Iraq, Kurdistan Region slammed in new report on press freedom
Iraq ranks 18 from the bottom of a list of countries classified by their freedom of the press, with dangers having reportedly “grown” for journalists since the October 2019 anti-government protests.
Lives of journalists in Iraq and the Kurdistan Region are at “risk” in protest coverage and corruption investigations, Reporters Without Borders (RSF) said in its annual World Press Freedom report, published on Tuesday.
Journalists are at the risk of being “harassed, abducted, physically attacked or even killed by unidentified militias” in Iraq and “the state’s powerlessness increases the dangers and makes it impossible to determine whether what the many militias are doing suits the government, whether the government has given them the go-ahead, or whether it has no control over the situation,” RSF said.
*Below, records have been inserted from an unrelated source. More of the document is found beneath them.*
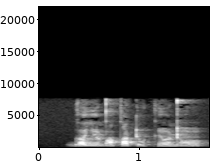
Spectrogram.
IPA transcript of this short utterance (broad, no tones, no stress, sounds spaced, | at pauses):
ɡ ʌ lʲ ũ ɖ ũ tˤ ɯ ʈ u kʲ õ ɖ õ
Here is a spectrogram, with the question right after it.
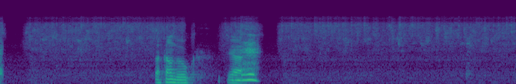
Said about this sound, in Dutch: Ik zit op mijn zolder en er is hier iemand vlees aan het bakken.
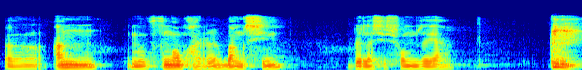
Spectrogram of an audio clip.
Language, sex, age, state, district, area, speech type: Bodo, male, 18-30, Assam, Udalguri, rural, spontaneous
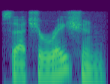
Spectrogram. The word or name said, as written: saturation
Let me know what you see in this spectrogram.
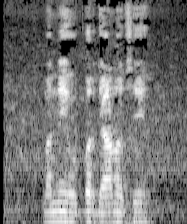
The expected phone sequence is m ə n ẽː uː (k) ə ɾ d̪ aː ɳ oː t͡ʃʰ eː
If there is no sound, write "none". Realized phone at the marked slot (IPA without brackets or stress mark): p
RSF has previously reported that four journalists were killed in Iraq while covering protests in 2020. Three were killed with gunshots to their heads and one trying to flee from clashes between security forces and protesters. RSF in the new report said murdering journalists goes “unpunished” due to lack of, or futile investigations.
The report evaluates press freedom in 180 countries, in which Iraq ranks 163 on the index, with the Middle East generally accused of undermining “the already beleaguered media freedom” which might “leave lasting scars on the media landscape,” says RSF, pointing to an “increased authoritarianism” in response to the situation of public health, economy and politics.
Regarding the Kurdistan Region, RSF reported there are “no limits to the persecution of journalists who criticise its ruling families. They are jailed on charges of spying or endangering state security on the basis of confessions extracted under torture or by means of threats.”
This comes after seven activists and journalists were among more than two dozen people arrested in Duhok last year during anti-government protests over unpaid wages. They were accused of destabilizing the Kurdistan Region’s stability, five of them were sentenced to six years in prison by an Erbil court on February 16.
The sentencing of journalists often on vague charges of endangering the “independence, unity or integrity of the country, or its economic, political, military or security interests” is “alarming.”
Iraq and the Region were also slammed for banning media outlets from covering protests.
“Media were accused of inciting rebellion and encouraging irresponsible protesting in the country’s autonomous northern Kurdistan region,” RSF reported on Monday, shedding light on the opposition channel NRT being banned from broadcasting by the Kurdistan Regional Government (KRG) and the prosecution of independent journalists.
In December last year, Rudaw Media Network and several other outlets were issued a warning by the KRG’s Ministry of Youth and Culture for broadcasting material that incites “violence or sabotage or the disturbing of social cohesion,” for showing “scenes of violence” and the “burning down of political party offices and government buildings” after protests erupted on December 2 over unpaid civil servant salaries.
Kurdish authorities have had a questionable history when it comes to the freedom of the press. They have come under sustained criticism from international media watchdogs, including the Committee to Protect Journalists (CPJ).
According to a local Metro Center for Journalists Rights and Advocacy report published in January, nearly 400 violations were committed against journalists and media outlets in the Kurdistan Region in 2020.
Rudaw English has reached out to Dindar Zebari, the KRG’s Coordinator for International Advocacy, but has yet to receive a response.